I want to tell you the roller-coaster ride will come to an end-it won’t. I may slow-down, it may be a smooth flat ride for month or years, but remember curve can happen at any moment. You must remember there is no cure for Schizophrenia, Bipolar Disorder and Major Depressive Disorder, the illness will always be there. Yes, it can be managed, however the doctor’s may not get the diagnosis right or the dosage right with the first the first go round. Once they do have the correct medication and the right dosage, getting your loved one to take it consistently will likely be the next hurdle..
All that you will go through will not be easy on you nor on your loved one and this is why you both should try to understanding the diagnosis.. By learning about the illness, you will hopefully be able to separate the person from the illness. You will learn the symptoms of the illness and how it will affect their behavior. You will hopefully understand that the same way a heart or the liver can malfunction, so can the brain. It is important to understand that your loved one’s mental illness is likely a result of a combination of biological, environmental, and psychological factors.
This final statement is THE most important-take care of yourself first. Find yourself a therapist. Take a NAMI Family-to-Family Class. Get a journal. Research books written by mental health professionals, or others that have first hand experience in dealing with a loved one with a diagnosis.. There are podcast, Ted Talks, and YouTube videos that provide useful information-look for them. It isn’t enough to just don’t know the name of the illness, you will need to take time to learn about the illness. Your loved one may need help adjusting to life on medication, there may be challenges with employment and maintaining relationships and they may turn to you for support. Take care of your self, they may need you to make sure they can take care of themselves.

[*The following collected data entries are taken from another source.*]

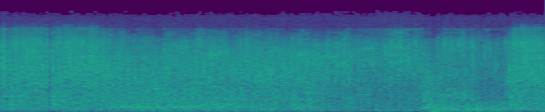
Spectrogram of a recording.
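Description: Explosions boom and rumble heavily.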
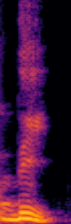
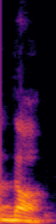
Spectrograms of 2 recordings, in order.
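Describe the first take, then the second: First: The vowel is a long 'ee' sound. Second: The vowel is a short 'uh' sound. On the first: "इसको पढ़ूंगा दी" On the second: "इसको मैं पढ़ूंगा द"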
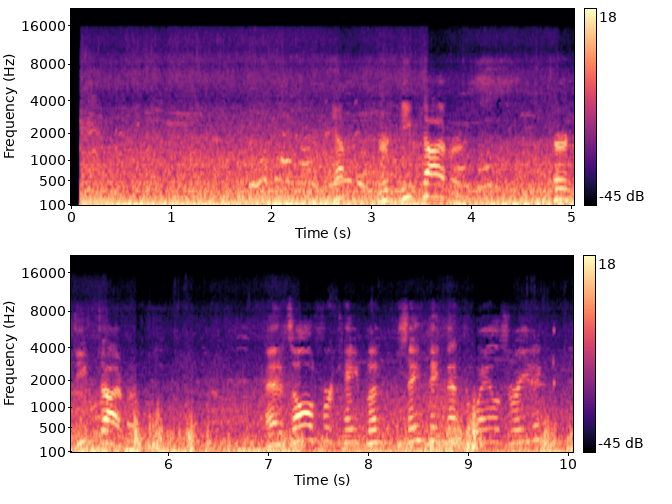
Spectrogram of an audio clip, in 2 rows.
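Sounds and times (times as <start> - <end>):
boat engine humming: 0.1 - 10.0.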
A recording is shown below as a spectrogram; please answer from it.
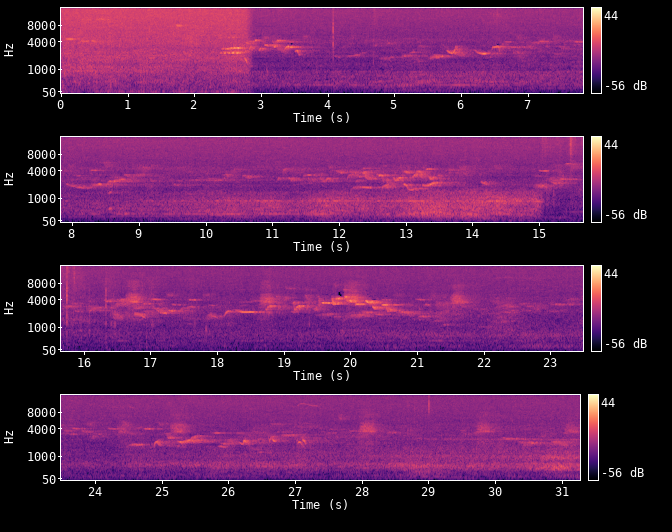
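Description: Small birds chirping and calling throughout, over a low rumble that swells to its loudest about halfway and then stops suddenly. The first three seconds are covered by a loud rushing noise.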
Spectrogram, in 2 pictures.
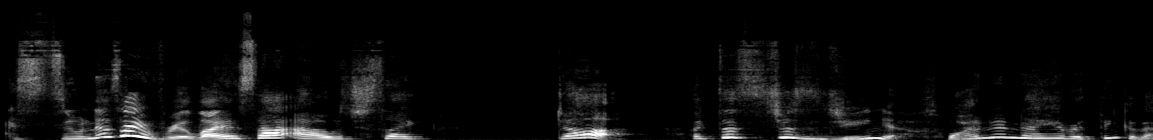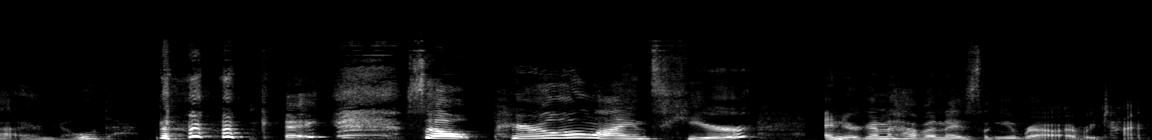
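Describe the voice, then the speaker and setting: A young woman talks her viewers through an eyebrow tutorial on a live stream, close to her webcam. Her voice sits a little high and swings widely up and down as she chats. She sounds giggly and self-conscious, checking in with "okay?" after almost every point. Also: sing-song, brisk, a bit bright, a little hiss or hum. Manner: chatty, peppered with "okay?", greets viewers. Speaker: beauty vlogger.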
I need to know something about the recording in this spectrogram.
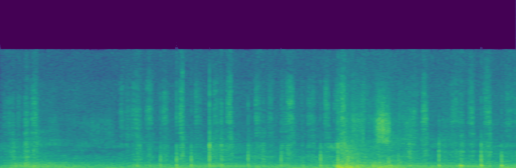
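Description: Chalk writing on a blackboard: a run of short scratches and taps as words are written out.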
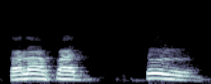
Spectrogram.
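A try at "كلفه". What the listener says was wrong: Kalafahu, bukan kalafatu itu, nggak ada titiknya. Kalafahu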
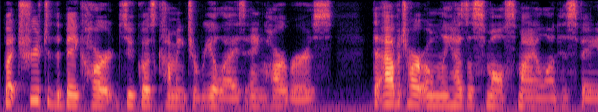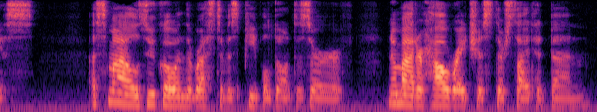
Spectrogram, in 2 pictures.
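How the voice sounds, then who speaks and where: A woman's voice: fairly low pitch, steady tone, normal speed, a bit bright, dry recording. A woman reading a story aloud as scripted narration. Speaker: podfic reader of fan fiction.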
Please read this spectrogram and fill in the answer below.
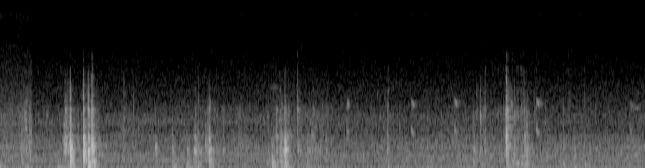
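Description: Faint, scattered knocks and clicks from handling gear in a fishing kayak while a fish is played on the line: a pair about a second in, more around two and a half and three and a half seconds, and one near six seconds.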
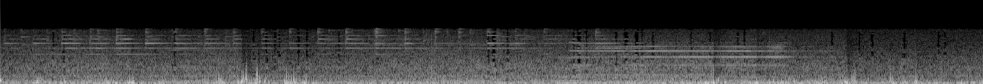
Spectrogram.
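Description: Electric commuter train heard out of sight: a steady low rumble with high steady tones over it, and a cluster of steady tones sounding for about two seconds past the middle.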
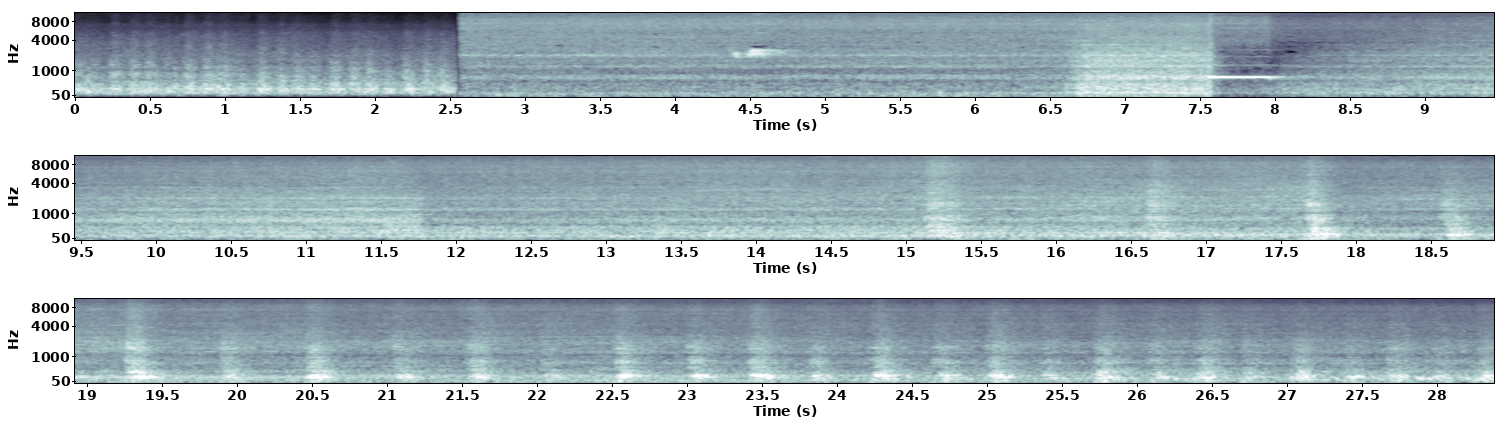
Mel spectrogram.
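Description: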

What challenges have you faced when dealing with a loved one with a mental illness? What advice would you give to someone that has a loved one with a mental illness? Please comment below or on Facebook or Instagram @ Speakawaythestigma OR send an email to firstname.lastname@example.org